However soft skills are not directly pertinent to your job. Soft skills will help you in just about any job, and even in your own personal life. Think things like communication, time-management, and focus.

Why is it so important to have soft skills in product management, maybe more so than any other role?

If you look at the product management role, you can draw two axes. One is working with people, and one is working with the product.

Naturally, product managers work with the product a lot, especially at the beginning of a new role. What’s the vision of my product? How can I help us reach our milestones? How can I write user stories? There is no shortage of product-centric things to think about.

But as you move up in seniority and take on more responsibility, working with people becomes more and more important. Your product ideas and analyses are only as valuable as your ability to put things into action. And putting things into action is all about working with others in the organization. This process involves a number of soft skills, like communication, persuasion, negotiation, and evangelism.

So in a word, I would say soft skills in product management are wildly underrated.

Product vs. People

What causes people and product managers specifically to fall short with soft skills?

I feel like two things cause people to fall short in general in soft skills: the lack of curiosity and courage.

First, when people are not curious, they fail to open up their minds and learn. They get stuck in their own echo chamber, when in reality, there are always so many new things to discover. And second, courage. If and when you have courage, you can take on the challenge of improving yourself, both inside and outside the office.

And the two are closely tied together, too. It takes courage to be curious. To admit that you don’t know something isn’t a sign of weakness. To me, it suggests you’re motivated to improve.
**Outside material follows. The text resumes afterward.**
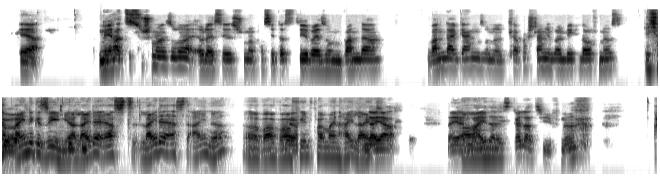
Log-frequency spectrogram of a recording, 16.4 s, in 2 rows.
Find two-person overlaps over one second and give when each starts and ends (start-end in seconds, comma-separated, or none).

Can you think of any soft skills that overlap with Headspace’s values and mission?

Headspace has a lot of great people and we all work very cross-functionally on a number of different projects. So in general, people are very mindful. Mindful of their own work and respectful of the schedules of others.

Resilience also comes to mind. And this is a soft skill which serves personal growth, not just your work life. We all understand that we are working on a hand-crafted product, with limited models and examples to follow. A lot of what we are doing with meditation is very new, so we experiment frequently. We stumble upon unknowns. Sometimes we even fail. Couple this with the constant flux of your typical startup and it can be a lot to handle. So resilience is key.

And finally, our company values reflect soft skills: Curious mind, courageous heart, and selfless drive. I already talked a bit about curiosity and courage. And although selfless drive isn’t a soft skill, per se, I think it’s a quality that helps develop soft skills, like trust, motivation, and focus.

Headspace Values

Does Headspace have any traditions or practices that encourage product managers to lean on soft skills?

We tend to value autonomy in the way we work. This comes with a lot of responsibility—responsibility towards the product, our team members, our users, and our employees.

Another byproduct of autonomy is that we get a lot of time to reflect. Meditation is a practice that promotes reflection, and we incorporate this in most of our work. For example, we do a lot of post-launch analysis. We constantly reflect on what we have done in the past. How can we change our processes as well as our thinking to improve the Headspace experience for all those involved?

Autonomy Responsibility

Finally, is meditation itself a soft skill?

I would say meditation itself is a practice. And a practice is slightly different from a skill. Just like communication can be a practice, but not a skill. Over time, communication can become something you’re skilled at, but it takes work.

Honing your meditation craft takes work too. But I don’t see why it can’t become a soft skill. As something that will certainly help you both in work and in life, it checks off all the soft skill boxes for me.

Thank you again to Ashok for a great discussion. What are some soft skills that you lean on as a product manager? Please feel free to share in the comments below!